>> and the reason why is because they are waiting for the u.n. weapons inspector's report. that may happen later this week. but is that a copout? are they just buying time? is there really any question really as to whether chemical weapons were used?

>> i don't think at this point -- there are doubts about the intelligence from the margins. but i think the majority of people believe something happened here that involved assad's authorization. the problem is many world leaders who have been our allies in the past are weary from the past from having been led down the path by the bush administration . the other problem is they don't really see a strategic and meaningful game plan about what happens after this missile attack, what is the next step? how do they anticipate that assad will respond? and i think they're wary of getting into a long-term quagmire like the ones we've seen in recent history.

>> the world leaders are holding back. there is a cancer growing in this situation and it's iran . and until we step up and deal with this, our allies, all of them around the world in that part of the region want our help. we don't want to wait until there's a hitler situation. the leadership, they need to step up.

>> morris , do you think iran really fears some sort of u.s. retaliation if they, as suggested with hezbollah placed inside syria to launch strikes should the u.s. launch these tomahawk missiles --

>> we are the only country that can refute and put these guys in check. they are bluffing ander that bluffers. until we step up and deal with them, we will continue to hear them talk this type of language.

>> until we step up and deal with them. if we do not, we have talked about this red line being crossed in the sand. if we do not do something, how do you think our credibility is viewed by iran and its leaders?

>> i think --

>> out the window.

>> if we don't step up and deal with these guys, it will be a slippery slope and spiral out of control and embolden them to do other things. they're already acting in beirut and iraq.

>> susan ?

>> i completely agree with morris on this one. the interesting thing about iran is they like to raise their head and scream that they'll do this or this. but right now, they're being strangled by the rest of the world because they're not getting their commerce through, they're not getting their oil at the same level as they were before. and iran is important. but more importantly right now, it is up to the president to make this moral argument and gain support among the american public. once that happens, i think you'll see the other world leaders fall in line.

>> do you think he's going to be able to do that?

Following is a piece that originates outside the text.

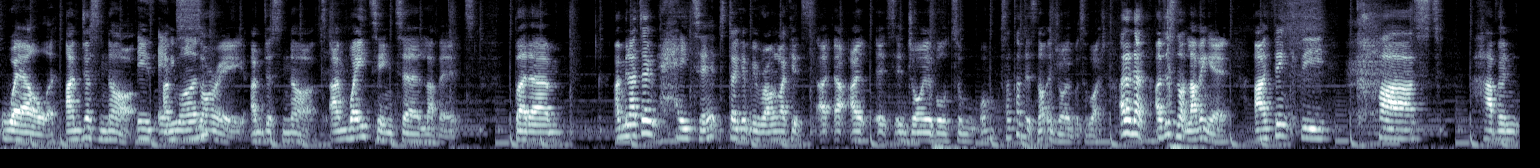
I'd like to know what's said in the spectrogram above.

>> i think unfortunately he's left the most recent summit with very little additional support. domestically, he's having a lot of trouble both in his own party from people who are already suspicious of war from the emerging right wing, suspicion of war. unfortunately the obama administration has now been reduced to touting that they have the support of bush administration officials who are the very ones that they said that they were going to replace and bring back credibility to the world stage. i'm not terribly optimistic that obama is going to be able to make the case, much as i think he is sincerely upset and does want to act.

>> if you want to bring credibility back to the world stage, it's about decisive leadership. whether you like george bush or not, this is the right thing to do. if obama wants to show credible leadership, lead the world now.

>> morris , that may well be the case. but to do that, he has appealed to congress to back him up on this. to all three of you, will he get the votes to do so?

>> no, he won't get the votes. he still has to go ahead.

>> susan ?

>> at the end, i think he'll get them. i think it will be very narrow but once the congress comes back and sees all the videos and such and gets properly briefed, i think there's enough undecided out there that it will go that way.

>> erin?

>> yes, absolutely on the senate. the house, looks like a stretch.

>> my fabulous big 3 today,